By Hillel Aron
By Joseph Tsidulko
By Patrick Range McDonald
By David Futch
By Hillel Aron
By Dennis Romero
By Jill Stewart
By Dennis Romero
in Hollywood and beyond
Maybe you were on the freeway when you saw it: an ugly face wheat-pasted to a building or billboard, another blip in your peripheral vision. Maybe you spotted a sticker first, stuck to a stop sign, a parking meter or a seat in the bus. Or maybe you’ve seen the posters appearing alongside images of Stalin, Lenin or Saddam Hussein. But at some point, if you live in an urban center, you probably became aware of the ubiquitous stenciled face of Andre the Giant, crudely delineated in bold black lines, his hair, chin and cheeks closely cropped by a heavy black box, and stamped beneath it the solitary Helvetica command: OBEY.
Often misinterpreted as a communist logo, a Nazi symbol or the banner of some sort of cult, Andre the Giant (a.k.a. “the Obey Giant” or just “the Giant”) is the Frankenstein’s monster of guerrilla artist–cum–marketing whiz Shepard Fairey, who created the image while a student at the Rhode Island School of Design. For the last 12 years, Fairey has almost fanatically promoted the cause, plastering by his estimation more than 1 million Giant stickers and thousands of posters from New York to Tokyo.
Over those years, Fairey has described Andre variously as “commentary on pop culture,” “a Big Brother–type icon,” “a wrench in the spokes of society,” “a purely absurd image,” “a Rorschach test,” “reverse psychology that teaches people to disobey,” “a method of opening people’s eyes to the system” and, from the “manifesto” on his Web site (www.obeygiant.com), “an experiment in Phenomenology . . . [that aims] to reawaken a sense of wonder about one’s environment.”

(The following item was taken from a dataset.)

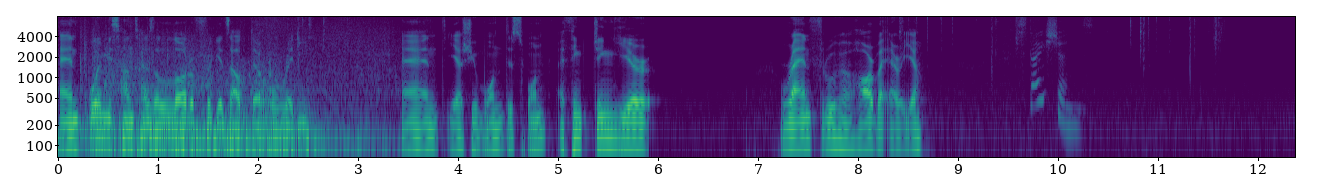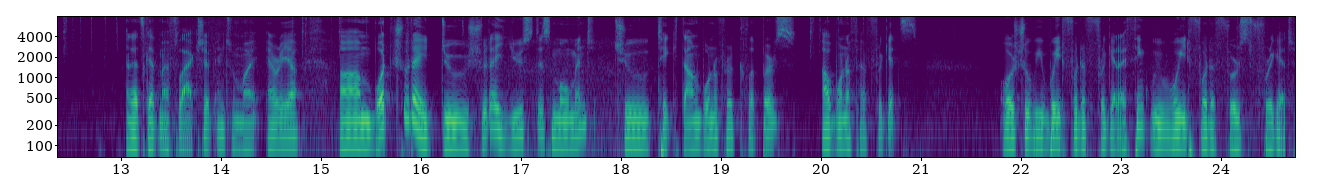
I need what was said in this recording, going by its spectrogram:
And boy, Miss Hunt has a lot of frigates out there already. And yeah, she won this one. I think Jing here ran through her harbor area. Stations. And let's get my flagship into my area. Um, what should I do? Should I use this moment to take down one of her clippers? Uh, one of her frigates? Or should we wait for the frigate? I think we wait for the first frigate.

What any of that means, exactly, or what it all adds up to is questionable. But that doesn’t seem to have hurt Fairey — or the Giant, who has grown and thrived alongside his creator. Fans from around the world have joined the street-art crusade; Fairey’s had shows at the New Museum of Contemporary Art in New York and the Merry Karnowsky Gallery here in L.A., and his work is part of the permanent collection at the Victoria and Albert Museum in London. (A group show featuring Fairey opens this Saturday, February 16, at Merry Karnowsky on La Brea Avenue.) And the alternative press has championed Fairey as a culture-jammer and cultural phenomenon. A New Timesheadline called Fairey a “poster artist [who] rages against the machine.”
But not everyone believes that, perhaps least of all Fairey, who has if anything embraced the machine — though with one clenched fist raised. First, he started his own clothing line sporting the Giant logo, in the process alienating many in his anti-establishment skater fan base. Then he abandoned his humble Rhode Island screen-printing business to start BLK/MRKT Inc., a graphic-design firm promising “underground campaigns that rise and spread.” That message appeals to both “underground” and prominent, decidedly aboveground clients: In addition to designing punk album covers and the Web site for Skateboard.com, Fairey’s company has created graphics for the likes of Levi Strauss and Moun tain Dew. Originally based in San Diego, BLK/MRKT recently shifted its operation to the more lucrative Los Angeles.
Asked what he thinks of Fairey, guerrilla poster artist Robbie Conal, one of Fairey’s early inspirations, responds via e-mail: “Shepard’s ‘OBEY’ poster has a sweet dialectical spin to it — a command of the dominant culture flipped by ‘just folks.’ It’s got a canny distribution tactic — put ’em up everywhere and anywhere (we don’t need no stinkin’ permission) — and a cute subversive wink to its punch line (by putting these up, we’re NOT obeying; we’re making mischief — he-he). If he’d do something else — anything — that isn’t an advertisement for a product or for himself, he could be really interesting.”
So it is with a mix of regard, curiosity and skepticism that I arrive at the BLK/MRKT offices in the Wiltern building, the regal art deco Koreatown concert venue. It’s around 6 p.m., and Fairey has gone out for frozen pizzas to fuel another late night — business as usual, I’m told. BLK/MRKT is on the second floor, and the loft offices are still unfinished; the mural that greets you as you come in, an ominous shadowed figure known as the Black Market Man, is incomplete, and buckets of paint are scattered around. Five guys in their 20s and early 30s, all dressed casually in brand-name sport chic — cargo pants, beanies, sweatshirts — are still Photoshop-fiddling on their G4s.
I’m introduced to a young guy named Blake; fresh from high school, Blake is Fairey’s intern.
“You want to see where he works?” Blake asks. He leads me to a corner office. Drawings and designs lie scattered across a drafting table. Huge filing cabinets, each filled with stacks upon stacks of Obey Giant posters, line two walls.
“Yeah, this is where it all happens,” Blake says, beaming. “I’ve been a fan of his work forever. I used to write him letters when I was in junior high.”